After recent weather  events, the ever-tranquil Torrens Lake is in danger of getting a new reputation: Actually flowing with water.

The Torrens Lake sits in the heart of Adelaide on the River Torrens, and is supported by a weir at the downstream end. It is a typically used for rowing, paddle boating, ‘Pop-eye’ cruises and postcard photographs. It is also known for its cute ducks, swans, algal blooms, accidental drainages and pollution.

A much rarer sight is to see it flowing, so I am taking this opportunity to share the moment with you and offer some thoughts on stormy weather.

Flooding in the Torrens

Given the anomalous weather of the past 48 hours, a colleague and I decided to take a walk along the ‘mighty’ Torrens this morning. The video below shows the Torrens flowing at bank-full height, with:

  • minor flooding along some footpaths;
  • eddying waters around bridge piers; and
  • significant discharge through the sluice gates at the Torrens Lake Weir.

Flow in the Torrens from 30 September 2016.

Statistics on Rainfall in Adelaide

At 143.6 mm, this September has experienced more than 2.5 times its median rainfall. With 630 mm to date, 2016 is already well above its annual average of 550 mm.

An event two weeks ago caused significant flooding, including along Brownhill Creek.  In the past two days there have been two more storms back-to-back.

The first storm notoriously caused a state-wide power outage, but there was also a significant deluge. The second has brought flooding and more sleep-deprivation to state emergency response services, but thankfully no fatalities.

023090_136_13_3967701711033897713Graph of 2016 Rainfall in Adelaide. It shows falls higher than average from May to September.

2016 Adelaide Rainfall Statistics

Adelaide rainfall is winter-dominated. The majority of rainfall lands between the months of May and September. Coming at the end of the wetter months a catchment will be highly saturated. Therefore rainfall in September can produce disproportionately larger flows than earlier months.

For example, compare the two radar images below. One is from January 2016 (top) and the other from September 2016 (bottom).
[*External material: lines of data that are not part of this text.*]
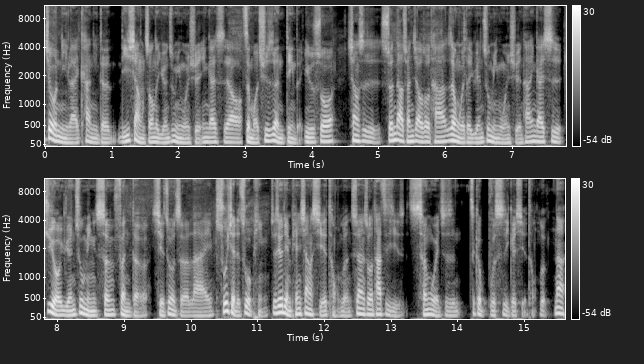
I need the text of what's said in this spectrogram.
就你来看，你的理想中的原住民文学应该是要怎么去认定的？比如说，像是孙大川教授他认为的原住民文学，它应该是具有原住民身份的写作者来书写的作品，就是有点偏向协同论。虽然说他自己称为就是这个不是一个协同论，那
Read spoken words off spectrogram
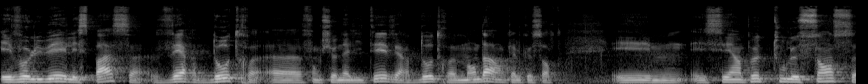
évoluer l'espace vers d'autres fonctionnalités, vers d'autres mandats en quelque sorte. Et, et c'est un peu tout le sens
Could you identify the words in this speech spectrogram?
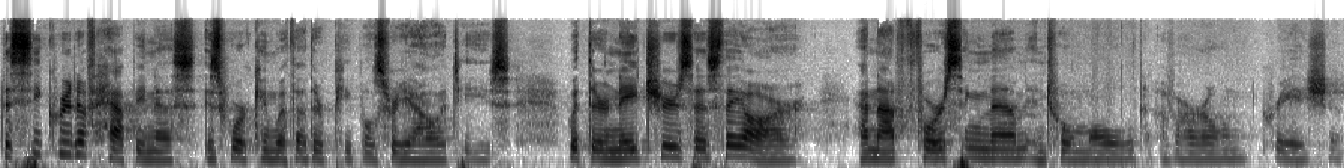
The secret of happiness is working with other people's realities, with their natures as they are, and not forcing them into a mold of our own creation.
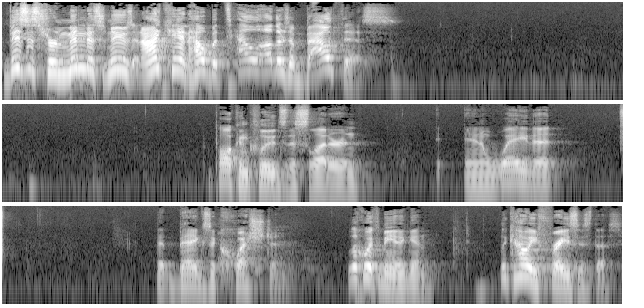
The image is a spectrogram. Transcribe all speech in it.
this is tremendous news, and I can't help but tell others about this. Paul concludes this letter in, in a way that that begs a question. Look with me again. Look how he phrases this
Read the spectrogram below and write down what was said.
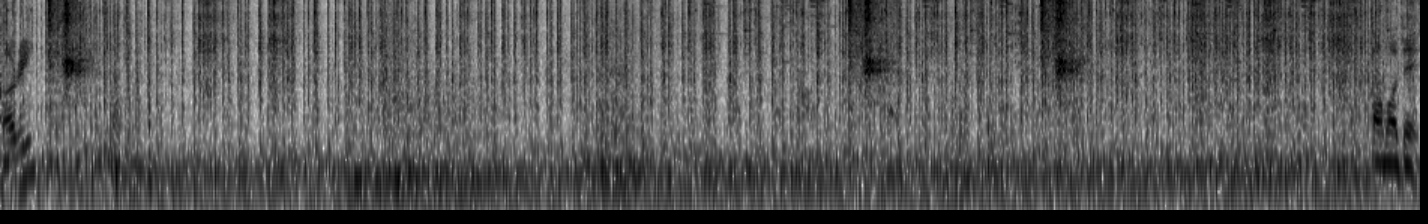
Sorry? accommodate.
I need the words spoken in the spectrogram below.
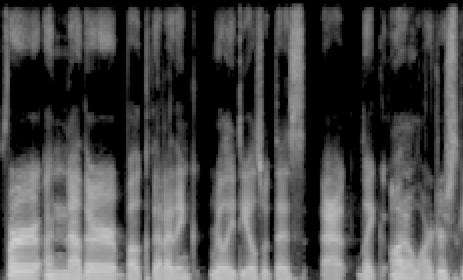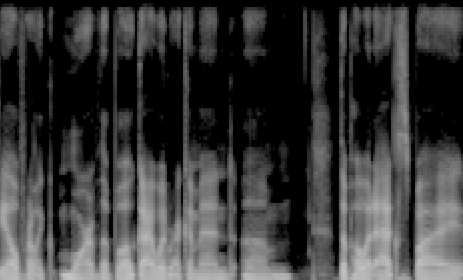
For another book that I think really deals with this at like on a larger scale for like more of the book, I would recommend um, The Poet X by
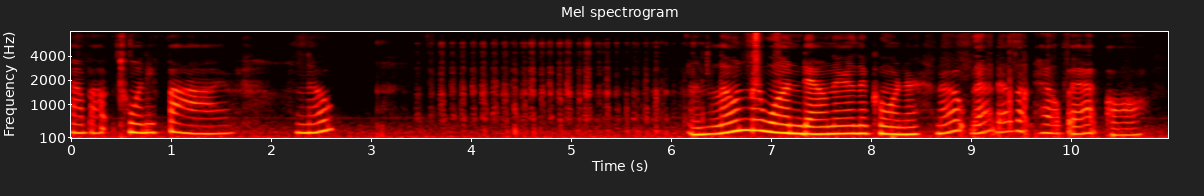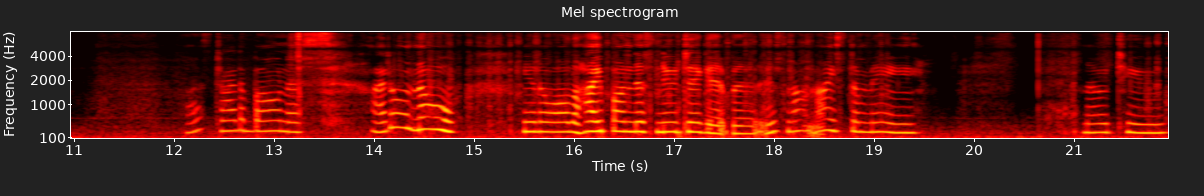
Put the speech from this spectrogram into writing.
How about 25? Nope. And lonely one down there in the corner. Nope, that doesn't help at all. Let's try the bonus. I don't know, you know, all the hype on this new ticket, but it's not nice to me. No two.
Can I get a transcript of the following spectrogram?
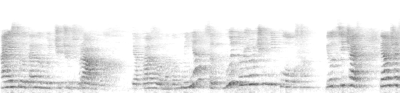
А если вот оно будет чуть-чуть в рамках диапазона вот меняться, будет тоже очень неплохо. И вот сейчас, я вам сейчас,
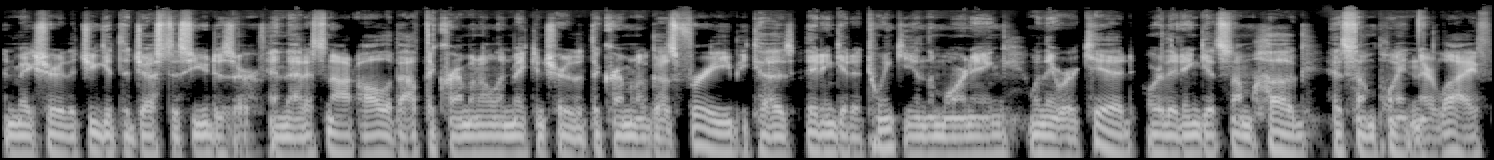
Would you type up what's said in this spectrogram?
and make sure that you get the justice you deserve and that it's not all about the criminal and making sure that the criminal goes free because they didn't get a Twinkie in the morning when they were a kid or they didn't get some hug at some point in their life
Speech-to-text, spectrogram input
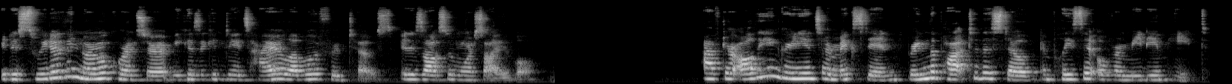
It is sweeter than normal corn syrup because it contains higher level of fructose. It is also more soluble. After all the ingredients are mixed in, bring the pot to the stove and place it over medium heat.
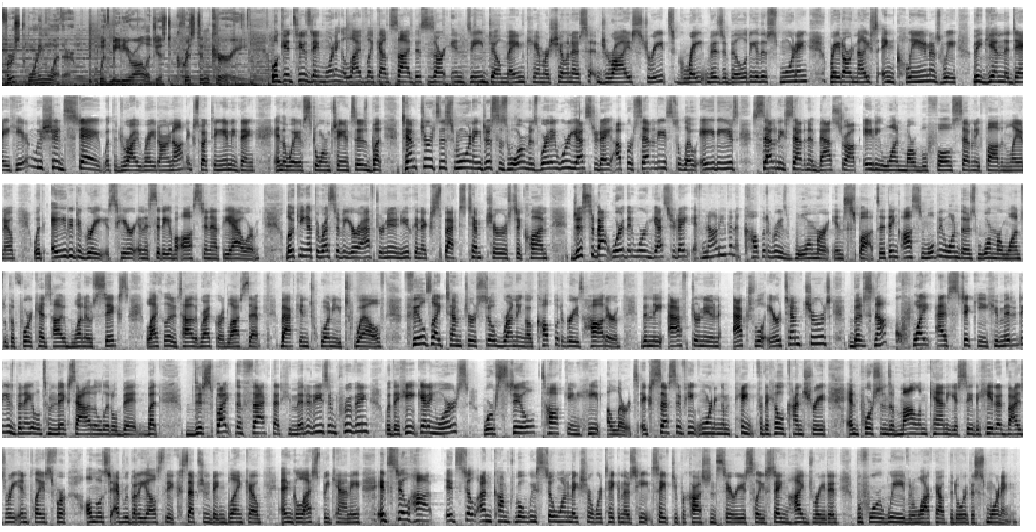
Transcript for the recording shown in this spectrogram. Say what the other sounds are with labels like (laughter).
First warning weather with meteorologist Kristen Curry. Well, good Tuesday morning, a live look outside. This is our Indeed domain camera showing us dry streets, great visibility this morning. Radar nice and clean as we begin the day here. And we should stay with the dry radar, not expecting anything in the way of storm chances. But temperatures this morning just as warm as where they were yesterday, upper 70s to low 80s, 77 in Bastrop, 81 Marble Falls, 75 in Llano, with 80 degrees here in the city of Austin at the hour. Looking at the rest of your afternoon, you can expect temperatures to climb just about where they were yesterday, if not even a couple degrees warmer in spots. I think Austin will be one of those warmer ones with the forecast high 106, likely to tie the record last set back in 2012. Feels like temperatures still running a couple degrees hotter than the afternoon actual air temperatures, but it's not quite as sticky. Humidity has been able to mix out a little bit, but despite the fact that humidity is improving, with the heat getting worse, we're still talking heat alerts. Excessive heat warning in pink for the hill country and portions of Milam County. You see the heat advisory in place for almost everybody else, the exception being Blanco and Gillespie County. It's still hot. It's still uncomfortable. We still want to make sure we're taking those heat safety precautions seriously, staying hydrated before we even walk out the door this morning.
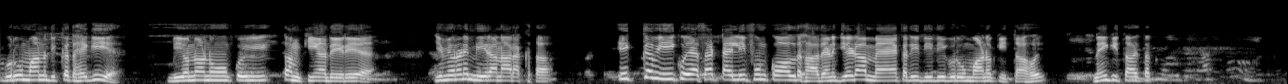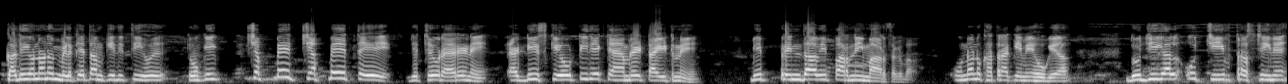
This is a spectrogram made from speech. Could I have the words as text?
ਗੁਰੂ ਮਾਂ ਨੂੰ ਦਿੱਕਤ ਹੈਗੀ ਹੈ ਵੀ ਉਹਨਾਂ ਨੂੰ ਕੋਈ ਧਮਕੀਆਂ ਦੇ ਰਿਹਾ ਜਿਵੇਂ ਉਹਨਾਂ ਨੇ ਮੇਰਾ ਨਾਂ ਰੱਖਤਾ ਇੱਕ ਵੀ ਕੋਈ ਐਸਾ ਟੈਲੀਫੋਨ ਕਾਲ ਦਿਖਾ ਦੇਣ ਜਿਹੜਾ ਮੈਂ ਕਦੀ ਦੀਦੀ ਗੁਰੂ ਮਾਂ ਨੂੰ ਕੀਤਾ ਹੋਏ। ਨਹੀਂ ਕੀਤਾ ਅਜੇ ਤੱਕ। ਕਦੀ ਉਹਨਾਂ ਨੂੰ ਮਿਲ ਕੇ ਧਮਕੀ ਦਿੱਤੀ ਹੋਏ, ਕਿਉਂਕਿ ਚੱਪੇ ਚੱਪੇ ਤੇ ਜਿੱਥੇ ਉਹ ਰਹਿ ਰਹੇ ਨੇ, ਐਡੀ ਸਿਕਿਉਰਿਟੀ ਦੇ ਕੈਮਰੇ ਟਾਈਟ ਨੇ ਵੀ ਪਰਿੰਦਾ ਵੀ ਪਰ ਨਹੀਂ ਮਾਰ ਸਕਦਾ। ਉਹਨਾਂ ਨੂੰ ਖਤਰਾ ਕਿਵੇਂ ਹੋ ਗਿਆ? ਦੂਜੀ ਗੱਲ, ਉਹ ਚੀਫ ਟਰਸਟੀ ਨੇ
The January event had much higher instantaneous intensities (see black and red colouring in centre of storm cells). This led to flash flooding and localised flooding (see footage of Goodwood underpass further below). But it did not cause much flow in larger catchments such as the Torrens.

The recent September events have had lower peak intensities in Adelaide (e.g. mostly blue/yellow intensities, the Goodwood underpass during my drive home was not blocked). However, they resulted in more widespread flooding.

Adelaide rain radar showing high intensity falls moving across the city.

22 January 2016Rain radar from September 2016 depicting high rainfall.

28-29 Sep 2016

Localised flooding of Goodwood underpass from 22 January 2016.

Thoughts on engineering design

Thinking about these events, it is clear that impacts we experience and their relationship to weather hazards are complex and multi-causal.

  • Whereas engineering design prefers to consider idealised  scenarios, a single event event can have multiple attributes. For example, strong winds, storm surge and heavy rainfall. The one hazard can also lead to multiple impacts, such as an electricity outages,  floods and storm damages.
  • Engineering designs also prefer to consider events in isolation. But the circumstances leading up to an event can be equally as relevant. For example, the September events have come at the end of a wet period in an above average wet year. Had the same storms come earlier in the year, or a drier year, the impacts would be lessened.

To better understand the reliability of our engineered systems requires less reliance on idealised and isolated design methods and stronger appreciation for the compound behaviour of real events.  For those interested, read more on compound events here.